Report: ‘Surprising’ amount of Islamist terrorism in the US has been homegrown

A new report reveals that the Islamist terrorist threat comes significantly from within the United States, not just from without.

According to a study by the Henry Jackson Society of the 171 al-Qaida or al-Qaida-inspired terrorists who either committed acts of suicide terrorism in the U.S. or were convicted in U.S. civilian or military courts from 1997 to 2011, the majority were American citizens, and more than a third were born in the United States.

“One of the most surprising statistics was that 54% of terrorists were U.S. citizens,” Robin Simcox, a research fellow at the Henry Jackson Society and the author of the report, told The Daily Caller in an email.

“Moreover, 36% of all individuals were U.S. born, indicating that these were citizens who had grown up in the U.S. rather than having moved there later in life. Therefore, this statistic dispels the myth that the terrorist threat is primarily external.”

The Henry Jackson Society is a British-based think tank focused on foreign policy and national security issues.

Simcox believes his report dispels conventional wisdom about the terrorism threat.

“This report challenges the perception that a typical terrorist attack is plotted by Middle Eastern or Northern African operatives in far flung tribal towns of Saudi Arabia,” Simcox said. “It shows that, in fact, the majority of the terrorist threat is instead from U.S. nationals.”

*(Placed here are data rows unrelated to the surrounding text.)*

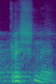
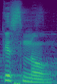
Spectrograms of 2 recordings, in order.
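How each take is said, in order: First: The name ends without an added vowel. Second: The name ends with an added 'o' vowel. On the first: This is the name as it really is. The speaker calls it right. "जब नाम है कृष्ण" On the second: Village folk cannot say the name properly. The speaker calls it wrong. "तो वो बोलती कृष्णो"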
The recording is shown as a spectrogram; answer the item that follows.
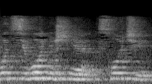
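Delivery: plain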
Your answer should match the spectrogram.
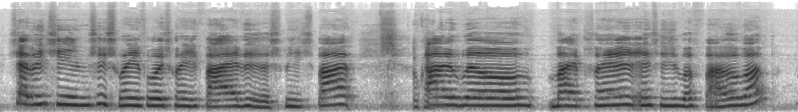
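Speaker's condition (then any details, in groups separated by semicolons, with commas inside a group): Tongue cancer, partial glossectomy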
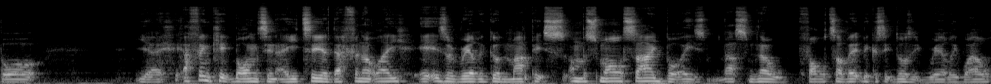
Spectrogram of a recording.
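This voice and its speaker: His pitch is in the medium range for a man. The intonation stays fairly even. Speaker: gaming YouTuber. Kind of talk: casual commentary monologue. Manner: fast; hesitant fillers.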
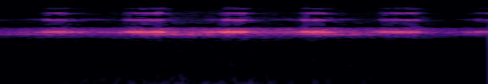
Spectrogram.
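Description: Crickets chirping: a high, steady trill that swells and fades about twice a second.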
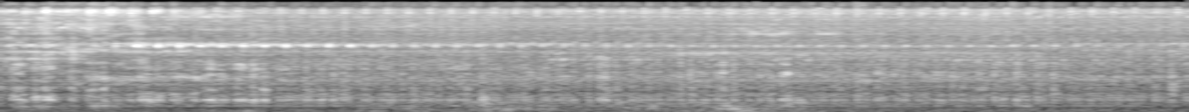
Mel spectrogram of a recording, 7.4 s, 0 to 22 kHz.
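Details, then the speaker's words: Ford Fusion 2.0 at start-up: a loose, uneven metallic rattle of about two or three knocks a second over a steady idle, caused by a broken flywheel ring gear and not the engine; the fix is replacing the flywheel. "então é esse barulho aí eu vou desligar e vou dar partida no carro vocês vão ver que faz um barulhão né pode desligar o carro e você molhou o barulho que faz essa cremalheira tá do volante"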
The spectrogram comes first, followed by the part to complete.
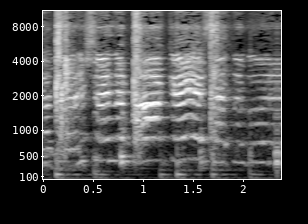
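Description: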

The study found that terrorist “[o]ffenders were most likely to have been young men, aged between 20-24, college educated – and unlikely to be jobless,” Simcox explained.

“Offenders were also most likely to be U.S. citizens with some kind of American ancestry. They could reside in any region of the country – although New York was an especially popular location – and were likely linked to a Designated Terrorist Organization. 47% of offenders had received terrorist training, yet only 18% had gone on to receive combat experience.”

Read TheDC’s full interview with Simcox about the report below:

What compelled you to undertake this study?

This is a report focused on America, but it has its roots in the U.K. experience. In the official review into the July 7, 2005, suicide bomb attacks in London, it was revealed that the government did not even have a list of individuals convicted for Islamism related terrorism offenses. Out of interest, we began to compile that list. Then, as we realized the size of the sample, we began to question: who were these people? Where did they live? What was their occupation? Were they educated? We tried to provide a statistical dataset on these individuals’ background and activities. The end results were two editions of “Islamist Terrorism: The British Connections.” The reports were heavily cited by the government in subsequent counterterrorism and counter-radicalization reviews and, with the U.S. response to such issues still at a stage where we felt comparable data could be useful, we turned our attention to the U.S. – looking very specifically at AQ and AQ inspired offenses. Therefore, we hope that “Al-Qaida in the United States” provides the cost complete and comprehensive analysis of AQ and AQ inspired offenses to date.

What is the range of al-Qaida related offenses the study examines, from most serious to least serious? Were all the 171 individuals studied actually connected to al-Qaida in some tangible way? 

Only 38% of individuals were actually directly linked to AQ itself. That means that 62% were in some way inspired by its ideology. Within the study, there are a variety of offenses, ranging from facilitation and rhetorical charges through to attempts to use Weapons of Mass Destruction and destroy aircraft. We also attempted to group individuals into five categories:

Active Participants – Individuals who committed or were imminently about to commit acts of terrorism – were responsible for 37% of al-Qaida related offenses (AQROs).

Aspirants – Individuals who demonstrated an interest in terrorism but whose plans were not advanced enough to pose an imminent threat or whose role was limited – were responsible for 25% of AQROs.

Facilitators – Individuals involved in the preparation for acts of terrorism, either operationally; by fundraising; or by transferring documentation, material goods or finances – were responsible for 21% of AQROs.

Trained Aspirants – Individuals who demonstrated an interest in terrorism whose plans were not advanced enough to pose an imminent threat or whose role was limited, but who had received terrorist training at camps abroad – were responsible for 15% of AQROs.

Ideologues – Individuals involved in the preparation for acts of terrorism by incitement or by encouraging terrorist acts – were responsible for 2% of AQROs.

There is a persistent myth that terrorists are generally poor and uneducated. Studies and anecdotal evidence contradict that piece of conventional wisdom. What does your study say about the financial and educational makeup of al-Qaida terrorists who threaten the U.S. homeland?

It is true that there is a common perception that terrorists are usually uneducated and jobless. However, while this was found to have been the case on some occasions, the majority of offenders  (57%) included in the report were employed or full time students. In fact, 52% of all individuals had received a college educated or above. Nearly half of those employed were in skilled jobs, including financial analysts, pharmacists, professors and doctors, showing that the majority of have risen through the system, rather than being marginalized from it.